A Guide To Pilates Exercises For Beginners
For those unfamiliar with this effective form of exercise, Pilates may sound like a fancy foreign food term. However, Pilates have come to be known as a mind-spirit and well-being exercise similar to yoga, with various health benefits.
An Introduction To Pilates For Beginners
This form of exercise was invented by Joseph Pilates during World War I to help bedridden patients with rehabilitation. Today, many dancers, gymnasts, and professional athletes use Pilates to supplement their daily routines, as Pilates is known to build long, lean muscles and increase flexibility.
(For an alternative exercise popular amongst dancers, read Using Ballet Workouts For Strength And Fitness.)
There are two types of Pilates: mat exercise and machine exercise. The former uses the person’s own body as means of resistance, and only requires a floor, a mat, and training in the poses. The latter uses machines for additional resistance to build endurance. Those machines are usually available at community gyms or health centers that have Pilates classes, but should only be used if the person is already familiar with the machine.
Since the background of Pilates is that of physical rehabilitation, it can provide health benefits without adding burden to the body, if executed correctly. Health benefits may include:
- Develop a strong core, including strong abs and back
- Muscles developed are be long and lean, versus bulky
- Increased flexibility
- Low impact, hence less chance of future injury and less stress on previously inherited injuries (For more on low impact exercises, read Low Impact Aerobics: Easy Workouts For Everyone.)
- Prevent future injuries due to stronger muscles
- Improved coordination
- Improved endurance for other sports
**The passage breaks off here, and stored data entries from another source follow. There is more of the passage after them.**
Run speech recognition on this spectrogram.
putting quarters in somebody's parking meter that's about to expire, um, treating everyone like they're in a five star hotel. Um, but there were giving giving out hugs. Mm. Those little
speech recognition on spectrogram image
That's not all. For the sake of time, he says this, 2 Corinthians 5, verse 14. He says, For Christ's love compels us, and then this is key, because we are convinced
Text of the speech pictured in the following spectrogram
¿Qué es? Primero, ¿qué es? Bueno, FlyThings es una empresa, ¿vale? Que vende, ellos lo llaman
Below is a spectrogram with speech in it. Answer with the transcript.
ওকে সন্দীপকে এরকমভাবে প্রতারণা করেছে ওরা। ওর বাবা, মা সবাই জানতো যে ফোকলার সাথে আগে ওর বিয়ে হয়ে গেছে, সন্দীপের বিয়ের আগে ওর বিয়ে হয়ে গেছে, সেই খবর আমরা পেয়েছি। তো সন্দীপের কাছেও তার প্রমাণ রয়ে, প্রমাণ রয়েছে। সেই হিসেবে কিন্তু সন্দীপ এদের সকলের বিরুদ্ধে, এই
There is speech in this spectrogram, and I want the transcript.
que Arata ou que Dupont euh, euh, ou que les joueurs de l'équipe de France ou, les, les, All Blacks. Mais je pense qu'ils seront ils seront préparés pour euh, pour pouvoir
- Improve body alignment
- Improved overall physical and mental health
- Stress reduction and a calming, mind-improving effect
Beginners Exercises And Steps
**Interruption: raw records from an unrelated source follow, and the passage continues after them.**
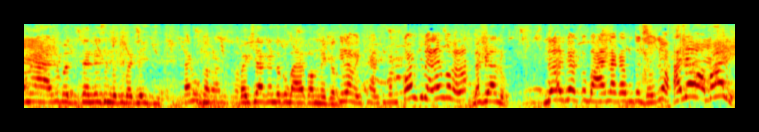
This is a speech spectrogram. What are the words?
અમે આજુ બધું જનરેશન બધું બદલાઈ ગયું. તારું કરવાનું પૈસા આગળ તો બાયો નહીં કરતો. કેટલા પૈસા પણ કોમ છું પહેલા એમ કહો દસ રૂપિયા આલું. દસ રૂપિયા તું બહાર ના કર તો જોજો આજે ભાઈ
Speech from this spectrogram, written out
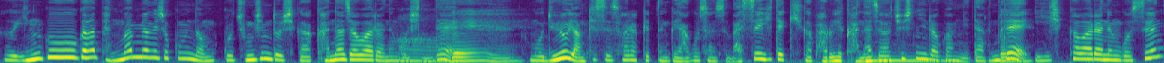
그 인구가 한 100만 명이 조금 넘고 중심 도시가 가나자와라는 아, 곳인데 네. 뭐 뉴욕 양키스에서 활약했던 그 야구 선수 마세이 히데키가 바로 이 가나자와 음. 출신이라고 합니다. 근데 네. 이 시카와라는 곳은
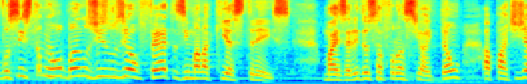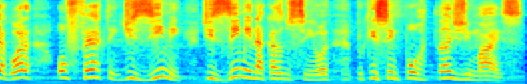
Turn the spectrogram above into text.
vocês estão me roubando os dízimos e ofertas em Malaquias 3. Mas ali Deus está falando assim: ó, então, a partir de agora, ofertem, dizimem, dizimem na casa do Senhor, porque isso é importante demais.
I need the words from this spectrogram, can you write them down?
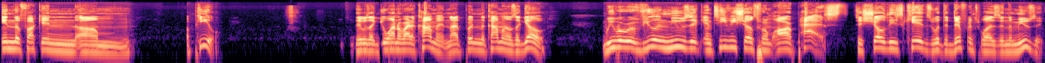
in the fucking um appeal. They was like, "You want to write a comment?" And I put in the comment, I was like, "Yo, we were reviewing music and TV shows from our past to show these kids what the difference was in the music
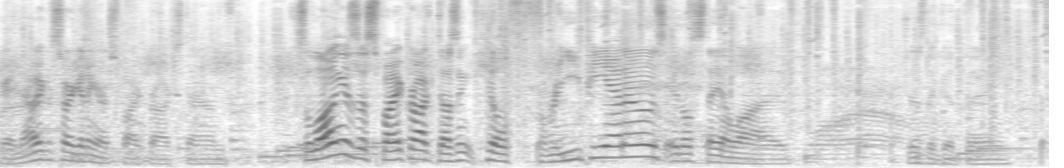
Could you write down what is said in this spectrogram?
Was now we can start getting our spike rocks down. So long as the spike rock doesn't kill three pianos, it'll stay alive. Which is the good thing.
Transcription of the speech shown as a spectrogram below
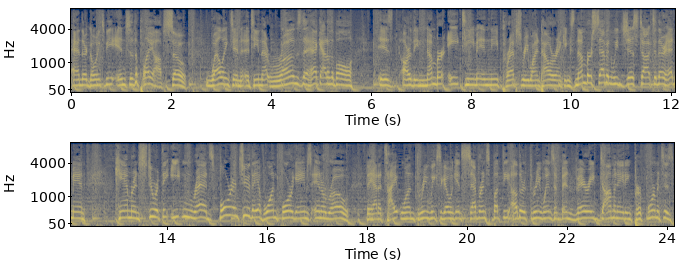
and they're going to be into the playoffs. So, Wellington, a team that runs the heck out of the ball, is are the number eight team in the Preps Rewind Power Rankings. Number seven, we just talked to their head man. Cameron Stewart, the Eaton Reds, four and two. They have won four games in a row. They had a tight one three weeks ago against Severance, but the other three wins have been very dominating performances.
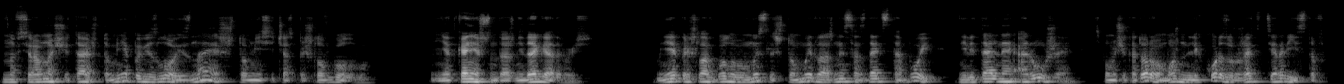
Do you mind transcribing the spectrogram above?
Но все равно считаю, что мне повезло, и знаешь, что мне сейчас пришло в голову? Нет, конечно, даже не догадываюсь. Мне пришла в голову мысль, что мы должны создать с тобой нелетальное оружие, с помощью которого можно легко разоружать террористов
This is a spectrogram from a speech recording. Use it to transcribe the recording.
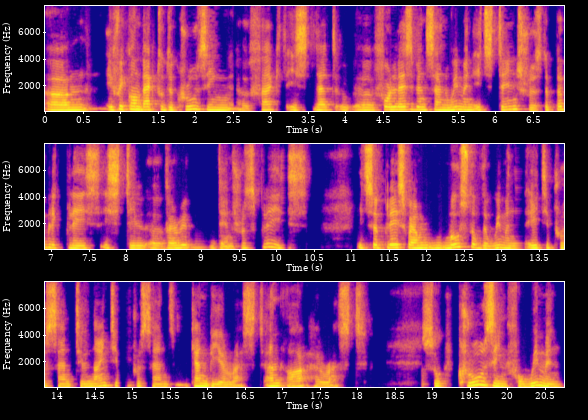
Um, if we come back to the cruising uh, fact, is that uh, for lesbians and women, it's dangerous. The public place is still a very dangerous place it's a place where most of the women, 80% till 90%, can be harassed and are harassed. So cruising for women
While machines for Pilates exercises are only available in studios and professional classes, mat exercises can be done easily at home. This is a perfect way for beginners to start out.
(If you’re looking for more ways to workout at home, check out 5 Best Cardio Exercise Machines For Home Workouts.)
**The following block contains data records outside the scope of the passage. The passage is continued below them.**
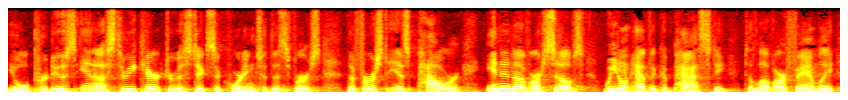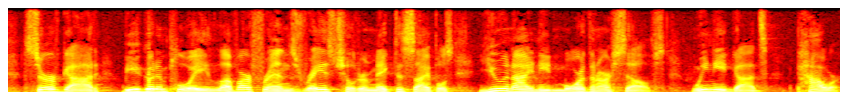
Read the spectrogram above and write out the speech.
it will produce in us three characteristics according to this verse. The first is power. In and of ourselves, we don't have the capacity to love our family, serve God, be a good employee, love our friends, raise children, make disciples. You and I need more than ourselves. We need God's power.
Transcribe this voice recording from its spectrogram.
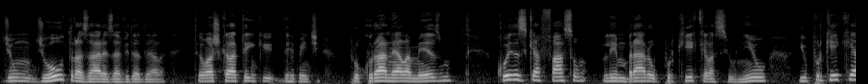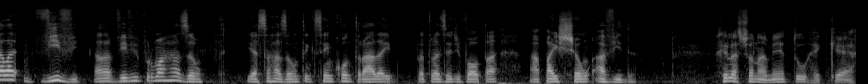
de, um, de outras áreas da vida dela. Então acho que ela tem que, de repente, procurar nela mesmo coisas que a façam lembrar o porquê que ela se uniu e o porquê que ela vive. Ela vive por uma razão. E essa razão tem que ser encontrada para trazer de volta a, a paixão à vida. Relacionamento requer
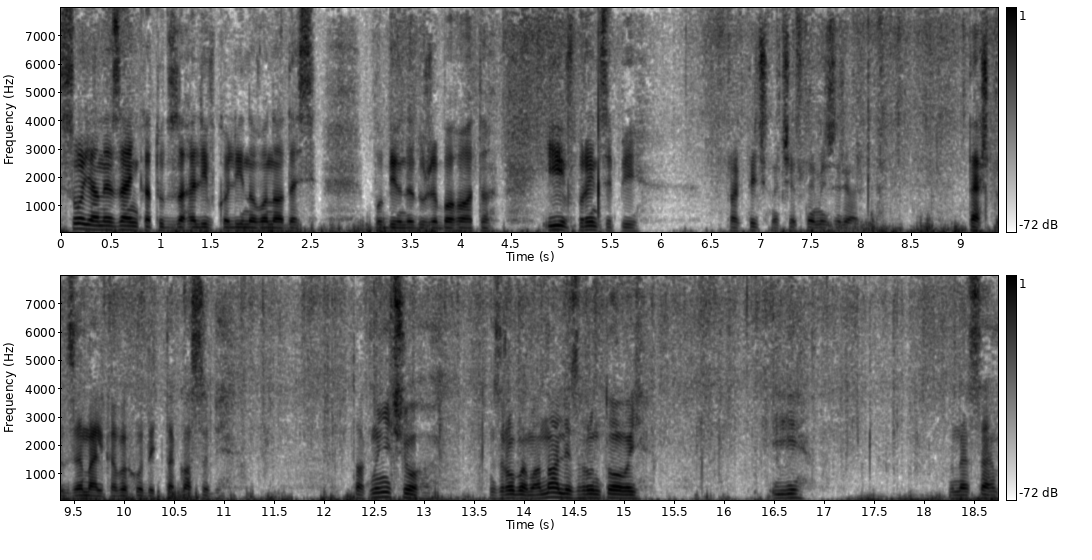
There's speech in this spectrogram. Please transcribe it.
соя низенька, тут взагалі в коліно вона десь бобів не дуже багато. І в принципі практично чисте міжрядне. Теж тут земелька виходить така собі. Так, ну нічого. Зробимо аналіз ґрунтовий і внесемо.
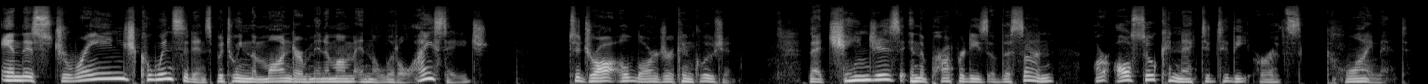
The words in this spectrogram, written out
and this strange coincidence between the Maunder Minimum and the Little Ice Age to draw a larger conclusion that changes in the properties of the sun are also connected to the Earth's climate.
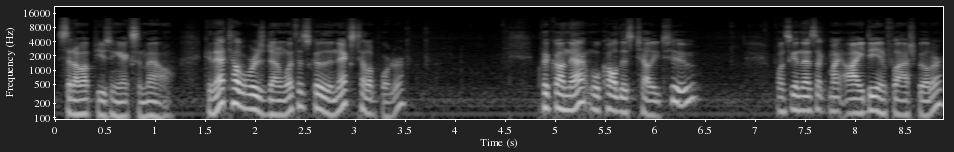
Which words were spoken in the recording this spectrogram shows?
set them up using XML. Okay, that teleporter is done with. Let's go to the next teleporter. Click on that. We'll call this Tele2. Once again, that's like my ID in Flash Builder.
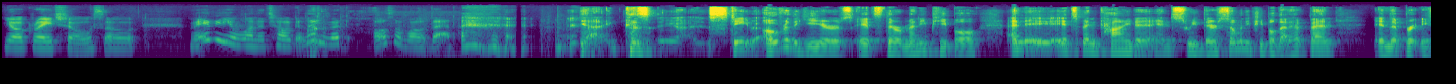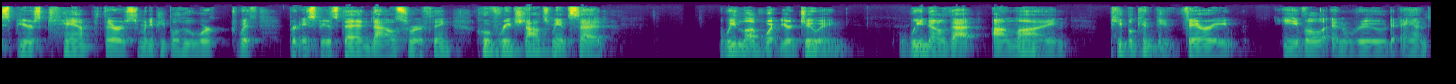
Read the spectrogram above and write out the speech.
your great show. So maybe you want to talk a little bit also about that. Yeah, because uh, Steve, over the years, it's there are many people, and it, it's been kind and, and sweet. There's so many people that have been in the Britney Spears camp. There are so many people who worked with Britney Spears then, now, sort of thing, who've reached out to me and said, "We love what you're doing. We know that online people can be very evil and rude, and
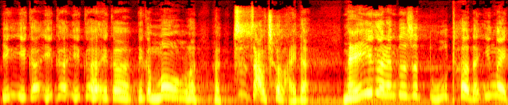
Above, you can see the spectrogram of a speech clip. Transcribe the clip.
一一个一个一个一个一个梦制造出来的，每一个人都是独特的，因为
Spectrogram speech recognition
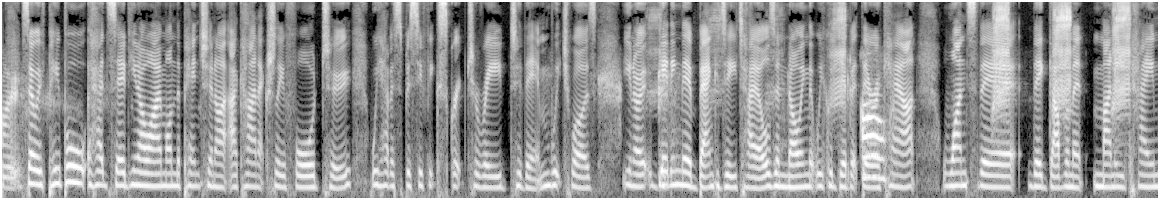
no. so if people had said, you know, I'm on the pension, I, I can't actually afford to, we had a specific script to read to them, which was, you know, getting their bank details and knowing that we could debit their Oh. account once their their government money came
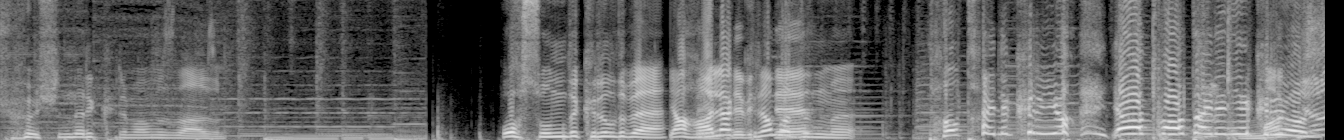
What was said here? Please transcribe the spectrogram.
Şu, şunları kırmamız lazım. Oh sonunda kırıldı be. Ya hala bitti. kıramadın mı? Baltayla kırıyor. Ya baltayla niye kırıyorsun? Ya,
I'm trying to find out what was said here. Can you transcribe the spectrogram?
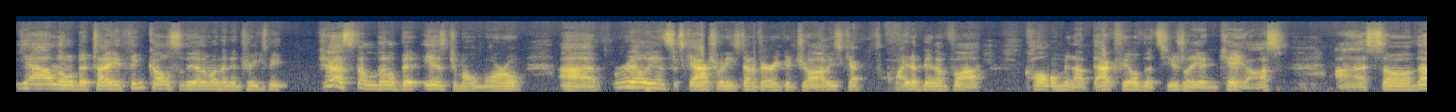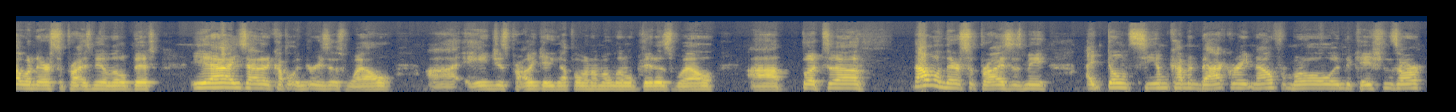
Yeah, a little bit. I think also the other one that intrigues me just a little bit is Jamal Morrow. Uh, really, in Saskatchewan, he's done a very good job. He's kept quite a bit of uh, calm in a backfield that's usually in chaos. Uh, so that one there surprised me a little bit. Yeah, he's had a couple injuries as well. Uh, age is probably getting up on him a little bit as well. Uh, but uh, that one there surprises me. I don't see him coming back right now, from what all indications are.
Be sure to always start your workout plan with a warm up session. Here is one Pilates warm up exercise you can do, known as The Hundred:
- Lie on your back with the knees bent towards the chest
- Breathe in deeply, then breathe out
- When breathing out, concentrate on sinking your chest and belly button towards the floor
- Then, elongate your arms to the sides of each leg with palms facing down
- Lift the head from the shoulders (be careful not to lift from the neck) and look towards your belly button
- If possible, try to straighten your legs
- Keeping your arms straight, reach for the opposite side of the room (towards the legs) and pump the straightened arms up and down from the shoulders
- Be sure to deeply and slowly inhale with each arm elevation
- Keep in mind to keep your belly button drawn towards the floor and your back flat on the floor
One abdominal strengthening exercise is the Single Leg Stretch:
- Lie on your back with your feet planted on the floor; legs bent
- Lift your legs so they are bent at the knees in a 90 degrees angle. Check to see that your pelvis and ribcage are rooted to the floor (it should look like you are seated in an imaginary chair, with the ground as your back rest)
- Breathe calmly and place your hands, palms down, at your sides
- When you’re ready, extend one leg straight away from the body while keeping your lower back as stable as possible during while exhaling
- Then, inhale deeply and return your extended leg back to the 90 degree angle. Be sure your shoulders are still down
- Repeat with the opposite leg
Stability is another component of Pilates. Here is a beginner’s Pilates exercise that helps with stability called Side Leg Lifts:
- Use a pillow or an arm to cushion your head and lie on your side with both legs straight, one on top of the other
- Place your free hand in front of your chest, on the floor, for balancing support
- While inhaling, slightly lift your top leg, while keeping it straight and take note to not move the pelvis. You are using your waist muscles to move the leg, not hip muscles
- As you exhale, contract your stomach muscles towards your spine, and lift the bottom leg to meet your already-lifted top leg
- Keeping the stomach muscles active, lower both legs together back to the floor
To improve hip endurance and pelvic stability, The Clam is a great exercise that can help you:
- Lie on your side with your feet in alignment with the spine and the knees bent.
- Cushion your head with a pillow
- During an exhale, keep the feet together and elevate the top knee in an arc. Be sure to keep your pelvis immobile and not moving.
- During an inhale, slowly lower your upper leg.
It is still highly recommended for beginners to attend several classes with a certified instructor before attempting to do Pilates at home to prevent any injuries.